You didn’t think a real estate investing blog would leave out how the TVM could help them too now did you?
Real estate investors can use this concept to help determine what future cash flow from a real estate investment would be worth in today’s dollars.
It can also help to determine whether you’re better off using your cash now for something such as a rehab, or borrowing money and conserving cash for another purpose.
The Importance of Compounding Interest
Even though we now know that the TVM teaches us that money is worth MORE today than in the future so we should spend it now versus save it for later; we also know that sometimes that isn’t the case.
While inflation works against you, eating away at the value of your money, compound interest works for you to raise the value of your present dollar tomorrow.
What Is Compound Interest?
Compound interest is simply earning interest on interest.
In other words, it works by calculating the interest on your entire account balance which also includes the interest that’s been accrued.
Here’s a compound interest formula:
For example, if you have $1,000 and it earns 10% each year for five years, in the first year you’ve earned $100 in interest (10% of $1,000).
In year #2, things start to pick up as you’re actually earning interest on the total amount from the previous compounding period, which would be $1,100 (the original $1,000 plus the $110 in interest earned in year one).
By the end of year two, you’d have earned $1,210 ($1,100 plus $110 in interest). If you keep going until the end of year five, the original $1,000 turns into $1,610.
The Time Value of Money Formula
Now that we’ve learned what the importance of the time value of money is, how then do we go about measuring it?
We do so by using a specific formula which takes the present value, multiplies it by compound interest for each payment period and factors in the time period when the payments are made.
Formula: PV = FV / (1+I)^N
PV: present value
FV: future value
I: interest rate or rate of growth
N: number of periods (typically measured in years or months)
Using the Time Value of Money Formula
I get it. Who wants to use a complex formula? It’s essential if you want to answer questions such as:
How much would I need to save beginning today if I want to become a millionaire in 20 years, assuming a 7% growth after inflation?
You could also use this formula to calculate anticipated future costs like college, purchase of a home, weddings, etc.
If I start with with an account balance of zero today and put away $500 a month, what will I have in 10 years if I get a 6% growth after inflation?
This is a great way to see the direction you’re headed in.
Using this calculation with kids is a GREAT way to motivate them to focus on saving money at an early age.
Here’s an online calculator that you can use to speed up calculations.

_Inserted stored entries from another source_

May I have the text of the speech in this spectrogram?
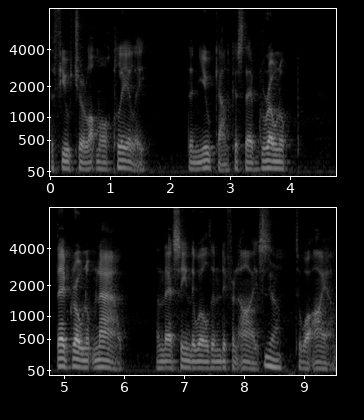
the future a lot more clearly than you can because they've grown up they've grown up now and they're seeing the world in different eyes Yeah. to what I am.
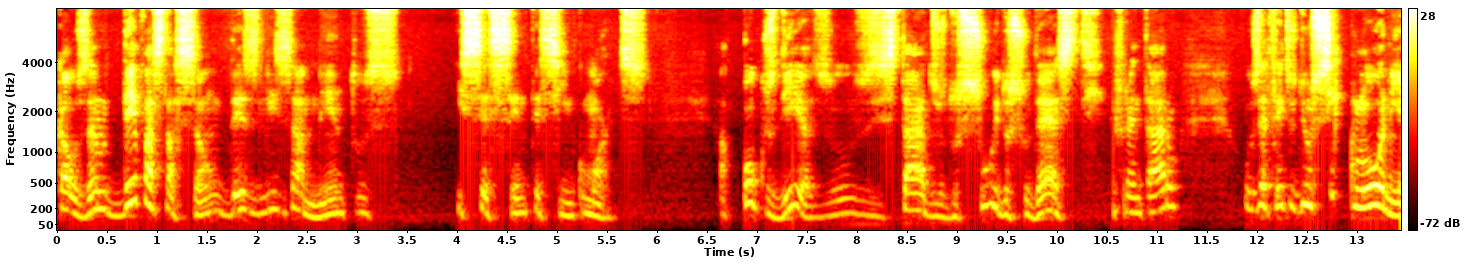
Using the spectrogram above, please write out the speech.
causando devastação, deslizamentos e 65 mortes. Há poucos dias, os estados do sul e do sudeste enfrentaram os efeitos de um ciclone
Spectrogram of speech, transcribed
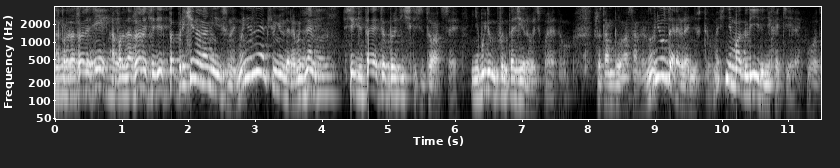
А продолжали, а продолжали сидеть. По причине нам не ясны. Мы не знаем, почему не ударили. Мы не знаем все детали той политической ситуации. И не будем фантазировать поэтому, что там было на самом деле. Ну, не ударили они в тыл. Значит, не могли или не хотели. Вот.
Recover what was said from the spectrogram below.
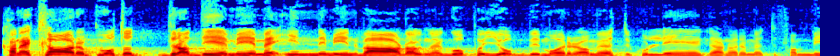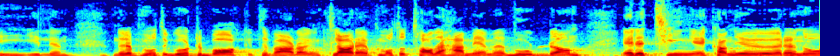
Kan jeg klare på en måte å dra det med meg inn i min hverdag når jeg går på jobb i morgen og møter kollegaer, når jeg møter familien, når jeg på en måte går tilbake til hverdagen? Klarer jeg på en måte å ta det her med meg? Hvordan er det ting jeg kan gjøre nå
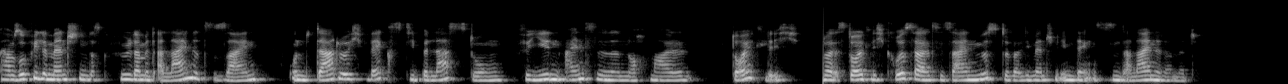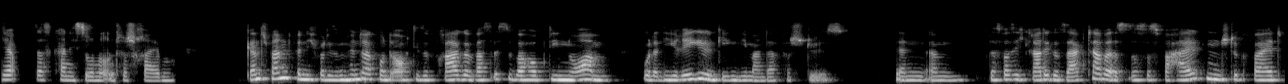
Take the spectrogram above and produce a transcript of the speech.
haben so viele Menschen das Gefühl, damit alleine zu sein. Und dadurch wächst die Belastung für jeden Einzelnen nochmal deutlich oder ist deutlich größer, als sie sein müsste, weil die Menschen eben denken, sie sind alleine damit. Ja, das kann ich so nur unterschreiben. Ganz spannend finde ich vor diesem Hintergrund auch diese Frage, was ist überhaupt die Norm oder die Regel, gegen die man da verstößt? Denn ähm, das, was ich gerade gesagt habe, ist, dass das Verhalten ein Stück weit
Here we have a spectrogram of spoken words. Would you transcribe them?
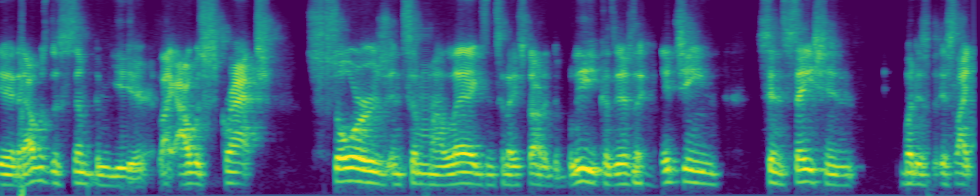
Yeah, that was the symptom year. Like I would scratch sores into my legs until they started to bleed because there's an itching sensation, but it's it's like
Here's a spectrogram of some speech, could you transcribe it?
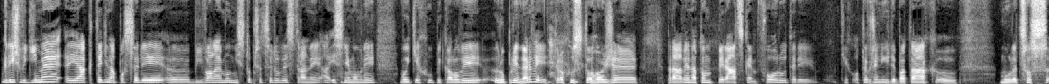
když vidíme, jak teď naposledy eh, bývalému místopředsedovi strany a i sněmovny Vojtěchu Pikalovi ruply nervy trochu z toho, že právě na tom pirátském fóru, tedy těch otevřených debatách, eh, mu lecos eh,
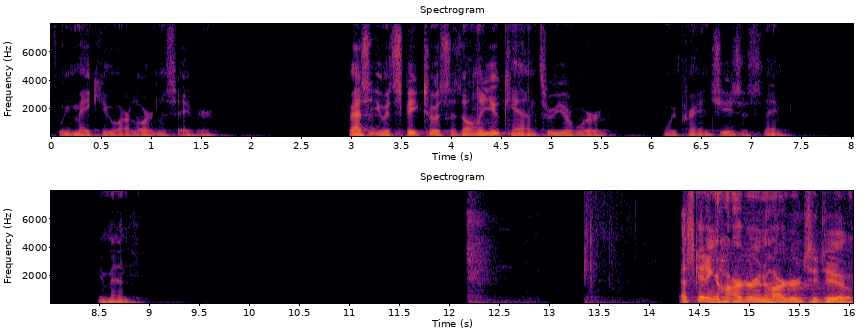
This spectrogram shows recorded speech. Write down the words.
if we make you our Lord and Savior. We ask that you would speak to us as only you can through your word. We pray in Jesus' name. Amen. That's getting harder and harder to do.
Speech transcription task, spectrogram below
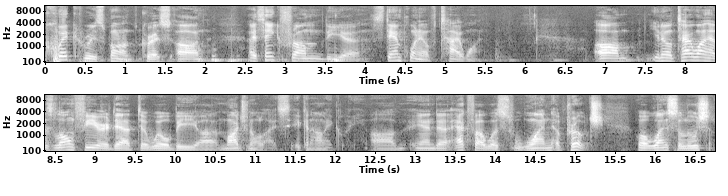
Quick response, Chris. Um, I think from the uh, standpoint of Taiwan, um, you know, Taiwan has long feared that uh, will be uh, marginalized economically. Um, and uh, was one approach or one solution.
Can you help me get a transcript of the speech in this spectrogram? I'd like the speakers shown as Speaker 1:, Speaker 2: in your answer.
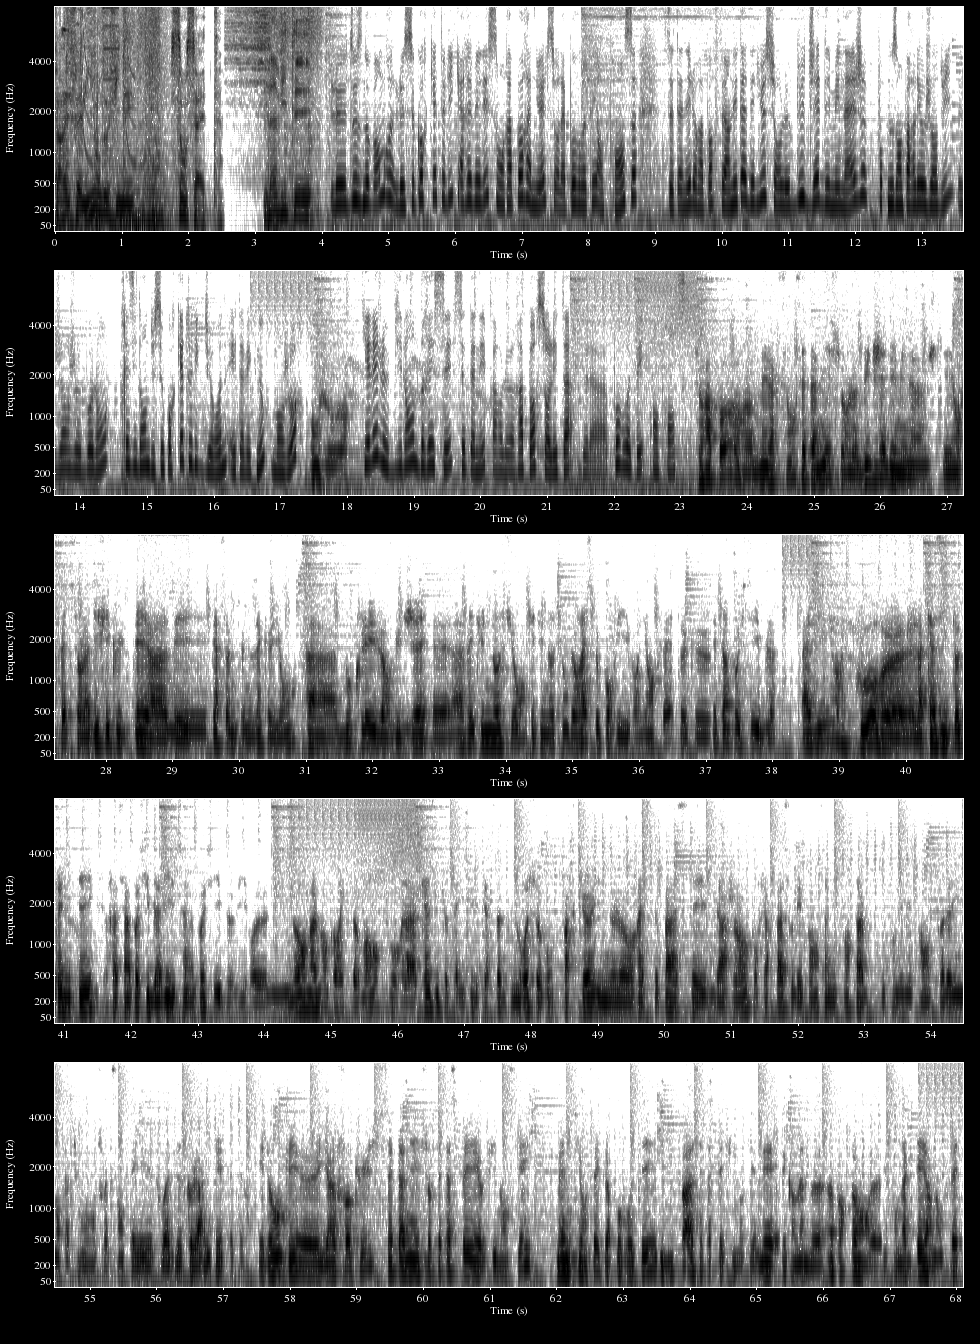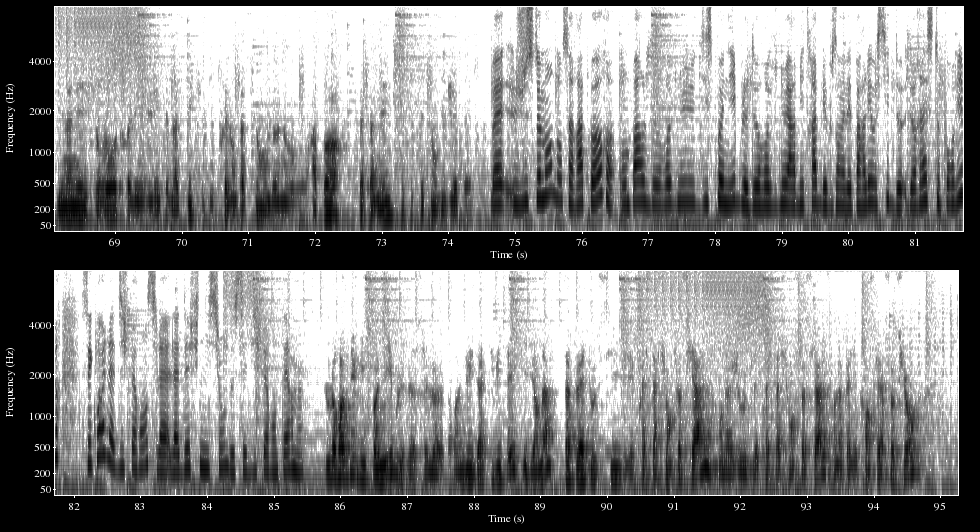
Speaker 1: Phare FM Lyon Dauphiné 107. L'invité.
Speaker 2: Le 12 novembre, le Secours catholique a révélé son rapport annuel sur la pauvreté en France. Cette année, le rapport fait un état des lieux sur le budget des ménages. Pour nous en parler aujourd'hui, Georges Bollon, président du Secours catholique du Rhône, est avec nous. Bonjour.
Speaker 3: Bonjour.
Speaker 2: Quel est le bilan dressé cette année par le rapport sur l'état de la pauvreté en France?
Speaker 3: Ce rapport euh, met l'accent cette année sur le budget des ménages et en fait sur la difficulté à des personnes que nous accueillons à boucler leur budget euh, avec une notion qui est une notion de reste pour vivre. Et en fait, que c'est impossible à vivre pour euh, la quasi-totalité, enfin c'est impossible à vivre, c'est impossible de vivre normalement correctement pour la quasi-totalité des personnes que nous recevons parce qu'il ne leur reste pas assez d'argent pour faire face aux dépenses indispensables, qui sont des dépenses soit d'alimentation, soit de santé, soit de scolarité, etc. Et donc euh, il y a un focus cette année sur cet aspect euh, financier même si on sait que la pauvreté ne dit pas cet aspect financier, mais c'est quand même euh, important euh, qu'on alterne en fait d'une année sur l'autre les, thématiques de présentation de nos rapports. Cette année, c'est cette question budgétaire.
Speaker 2: Bah, justement, dans ce rapport, on parle de revenus disponibles, de revenus arbitrables, et vous en avez parlé aussi de, de reste pour vivre. C'est quoi la différence, la définition de ces différents termes?
Speaker 3: Le revenu disponible, c'est le revenu d'activité s'il y en a. Ça peut être aussi les prestations sociales. On ajoute les prestations sociales, ce qu'on appelle les transferts sociaux.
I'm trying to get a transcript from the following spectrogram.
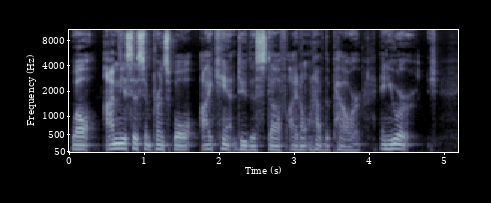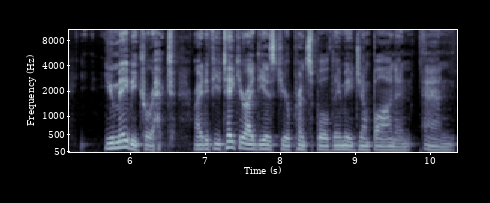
"Well, I'm the assistant principal. I can't do this stuff. I don't have the power." And you are you may be correct right? If you take your ideas to your principal, they may jump on and, and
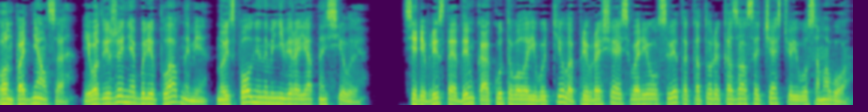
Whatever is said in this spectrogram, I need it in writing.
Он поднялся. Его движения были плавными, но исполненными невероятной силы. Серебристая дымка окутывала его тело, превращаясь в ореол света, который казался частью его самого.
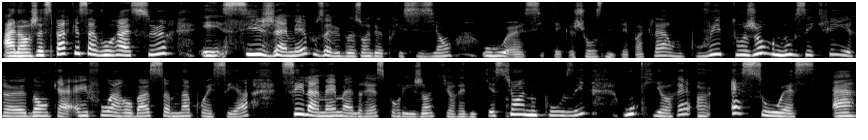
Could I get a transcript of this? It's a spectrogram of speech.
Alors, j'espère que ça vous rassure et si jamais vous avez besoin de précision ou si quelque chose n'était pas clair, vous pouvez toujours nous écrire donc à info.somna.ca. C'est la même adresse pour les gens qui auraient des questions à nous poser ou qui auraient un SOS à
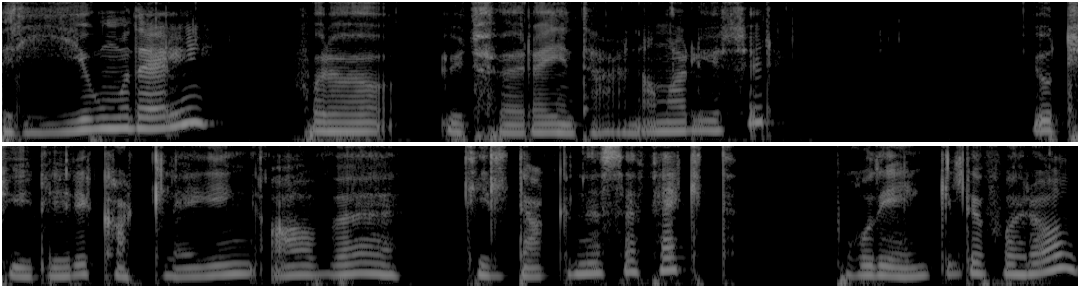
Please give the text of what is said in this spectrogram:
Vrio-modellen for å utføre interne analyser. Jo tydeligere kartlegging av eh, tiltakenes effekt på de enkelte forhold,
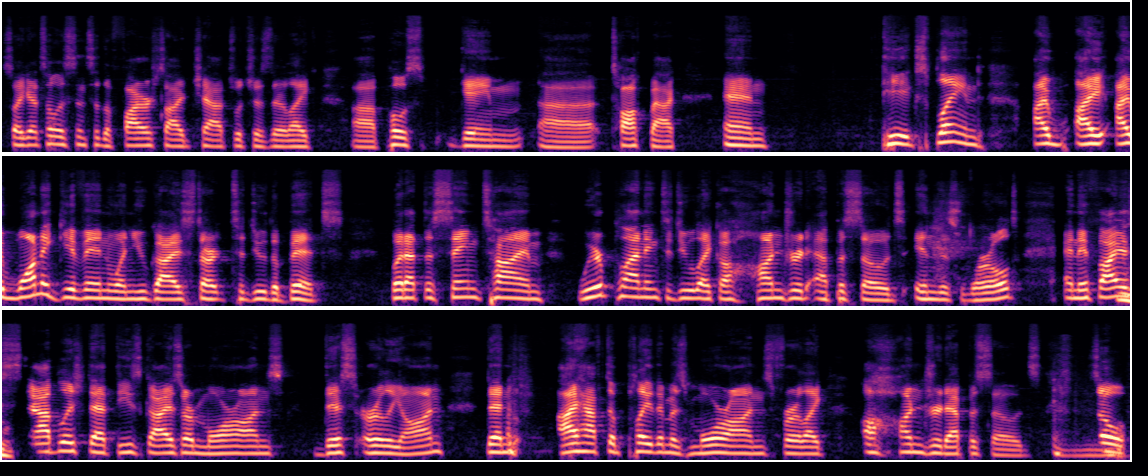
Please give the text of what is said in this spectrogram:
So i get to listen to the fireside chats which is their like uh post game uh talk back. And he explained i i i want to give in when you guys start to do the bits but at the same time we're planning to do like a hundred episodes in this world. And if i Hmm. establish that these guys are morons this early on then i have to play them as morons for like a hundred episodes so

Now you’ve come to realize the importance of the time value of money and that it tells us that money we have now doesn’t have the same value in the future.
By knowing this, we’re able to make we’re able to set goals and make choices that affect our financial life.Join the Passive Investors Circle